The first research project focused on the design and implementation of the Competency-Based Approach (CBA) in French-speaking West Africa. Without going into detail, this approach, whose purpose is to ensure that learners not only learn knowledge, but also build skills, was supposed to be the miracle cure for the poor quality of education systems. Among its characteristics, it is a question of moving from a traditional, transmissive pedagogy to an active pedagogy, “a pedagogy of learning”4. What we must remember in our discussion is that this approach did not emanate from the will of national or local actors, but was driven by international cooperation in contexts where countries are historically accustomed to an exogenous presence (dependence linked to colonization and then to international aid). The institutions supporting the adoption of CBA were as follows: UNESCO, UNICEF, CONFEMEN, European Union, African Development Bank (AfDB), Belgian, Canadian and French cooperation etc.

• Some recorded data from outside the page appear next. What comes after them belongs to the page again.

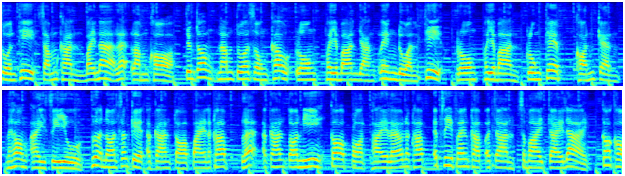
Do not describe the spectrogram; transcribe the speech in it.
ส่วนที่สำคัญใบหน้าและลำคอ จึงต้องนำตัวส่งเข้าโรงพยาบาลอย่างเร่งด่วนที่โรงพยาบาล กรุงเทพขอนแก่นในห้อง ICU เพื่อนอนสังเกตอาการต่อไปนะครับ และอาการตอนนี้ก็ปลอดภัยแล้วนะครับ FC แฟนคลับอาจารย์สบายใจได้ ก็ขอ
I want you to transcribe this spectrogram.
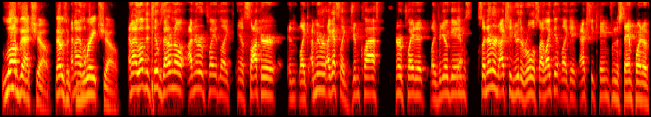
Love that show. That was a And I lo- great show. And I loved it too because I don't know. I've never played like you know soccer and like I remember I guess like gym class. Never played it like video games, so I never actually knew the rules. So I liked it like it actually came from the standpoint of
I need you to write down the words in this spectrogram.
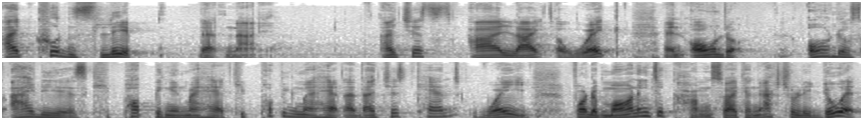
I couldn't sleep that night. I just I lie awake and all the all those ideas keep popping in my head, keep popping in my head, and I just can't wait for the morning to come so I can actually do it.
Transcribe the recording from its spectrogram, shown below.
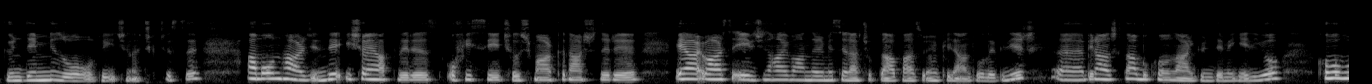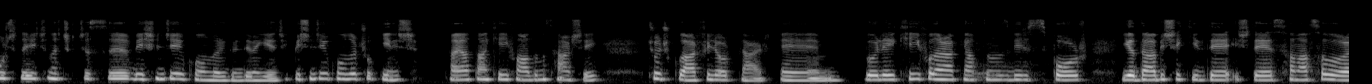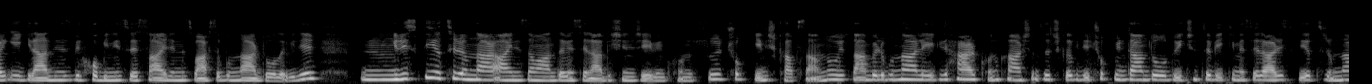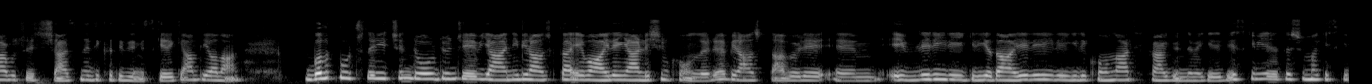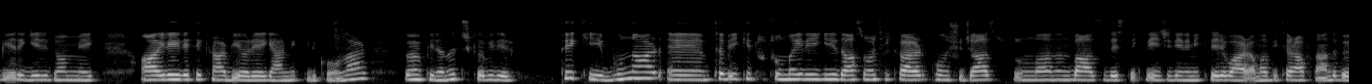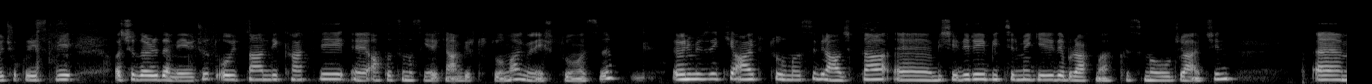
Gündemimiz o olduğu için açıkçası. Ama onun haricinde iş hayatları, ofisi, çalışma arkadaşları, eğer varsa evcil hayvanları mesela çok daha fazla ön planda olabilir. Ee, birazcık daha bu konular gündeme geliyor. Kova burçları için açıkçası 5. ev konuları gündeme gelecek. 5. ev konuları çok geniş. Hayattan keyif aldığımız her şey. Çocuklar, flörtler, e, böyle keyif alarak yaptığınız bir spor ya da bir şekilde işte sanatsal olarak ilgilendiğiniz bir hobiniz vesaireniz varsa bunlar da olabilir. Hmm, riskli yatırımlar aynı zamanda mesela 5. evin konusu çok geniş kapsamlı. O yüzden böyle bunlarla ilgili her konu karşınıza çıkabilir. Çok gündemde olduğu için tabii ki mesela riskli yatırımlar bu süreç içerisinde dikkat edilmesi gereken bir alan. Balık burçları için dördüncü ev yani birazcık daha ev aile yerleşim konuları birazcık daha böyle evleriyle ilgili ya da aileleriyle ilgili konular tekrar gündeme gelebilir. Eski bir yere taşınmak, eski bir yere geri dönmek, aileyle tekrar bir araya gelmek gibi konular ön plana çıkabilir. Peki bunlar e, tabii ki tutulma ile ilgili daha sonra tekrar konuşacağız. Tutulmanın bazı destekleyici dinamikleri var ama bir taraftan da böyle çok riskli açıları da mevcut. O yüzden dikkatli e, atlatılması gereken bir tutulma, güneş tutulması. Önümüzdeki ay tutulması birazcık daha e, bir şeyleri bitirme, geride bırakma kısmı olacağı için e,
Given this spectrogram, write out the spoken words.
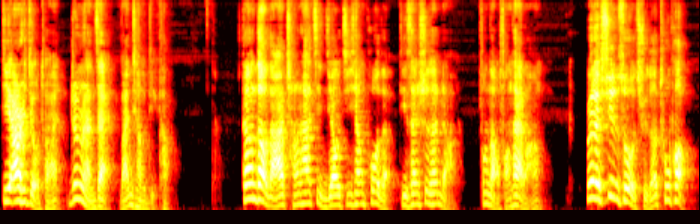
第二十九团仍然在顽强的抵抗。刚到达长沙近郊吉祥坡的第三师团长丰岛房太郎，为了迅速取得突破，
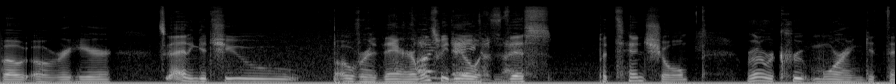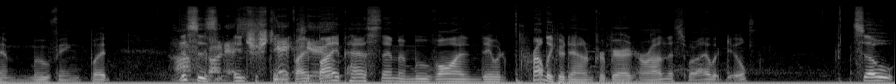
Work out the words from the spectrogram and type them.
boat over here. Let's go ahead and get you over there. Once we deal with this potential, we're going to recruit more and get them moving. But this I'm is interesting. If I you. bypass them and move on, they would probably go down for Barad Haran. That's what I would do. So,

Expertise offices have also specialized in promoting CBA in Africa (including textbook writing as in Senegal), often arriving with turnkey models, but in technical language that is difficult for national decision-makers to understand. These offices operate with the funding offered by international cooperation. This strong international influence makes this approach explicit in the curricula of a very large number of countries on the African continent as a result of this impetus from international cooperation (countries in green on the map below).
The low national and local ownership led to many implementation difficulties: the available resources did not meet the requirements of CBA (teacher training, equipment, languages of instruction, etc.), and the populations directly concerned were not sufficiently mobilized to understand the value of this approach. For more details on the research
A second research that allows us to illustrate the challenges of ownership highlighted the practices of ICE actors in Switzerland*. Almost all our interlocutors (mainly NGO representatives) believe that their actions are explicitly linked to national and local priorities, and above all that they are based on the needs of their beneficiaries. Some people nevertheless noted that the projects or programs are designed according to a model specific to the cooperation structure, without any real ownership by national and local actors:
We have developed a tool in one country that we will use in other countries. That is not my vision. […] You can’t come in and then think that the system can integrate that.
This led us to address another crucial issue related to ownership, namely the sustainability of activities beyond their intervention of the ICE. Indeed, the local actors must have sufficient ownership of a project or program in order to be implemented in a sustainable manner once the ICE withdraws. Indeed, Enée (2010) notes that massive aid, coming from outside, contributes to favoring a certain assistance and, finally, produces perverse effects in the long term5. However, even if it is interesting to note that the ICE in Switzerland gives itself the means, not all practices go in this direction:
There is never any guarantee that the actions will continue. (…) And when there is no permanent monitoring, quality decreases, especially in emergency situations.
More details about the results of this research.
THUS, WE UNDERSTAND THAT OWNERSHIP IS A MAJOR CHALLENGE FOR INTERNATIONAL COOPERATION IN EDUCATION. IN A FUTURE ARTICLE OF THE BLOG, WE WILL SHOW WHAT FACTORS MAKE IT POSSIBLE TO CONCRETIZE THE NOTION OF OWNERSHIP IN THE COOPERATION’S PROJECTS/PROGRAMS, AND PRESENT PROMISING EXPERIENCES FROM THIS POINT OF VIEW.
1 OECD. (2005). Paris Declaration on Aid Effectiveness
2 Lauwerier, T. (2015). Relevance and basic education in Africa
3 Lauwerier, T. & Akkari, A. (2019). Construire et mettre en œuvre un projet de coopération internationale en éducation
4 Altet, M., Paré-Kaboré, A. & Sall, H. N. (2015). OPERA, Observation des Pratiques Enseignantes dans leur Rapport avec les Apprentissages des élèves
5 Enée, G. (2010). Les ONG au Burkina Faso: une référence dans le champ du développement africain?
*The results of this research, soon to be published, will also be the subject of other articles in this blog .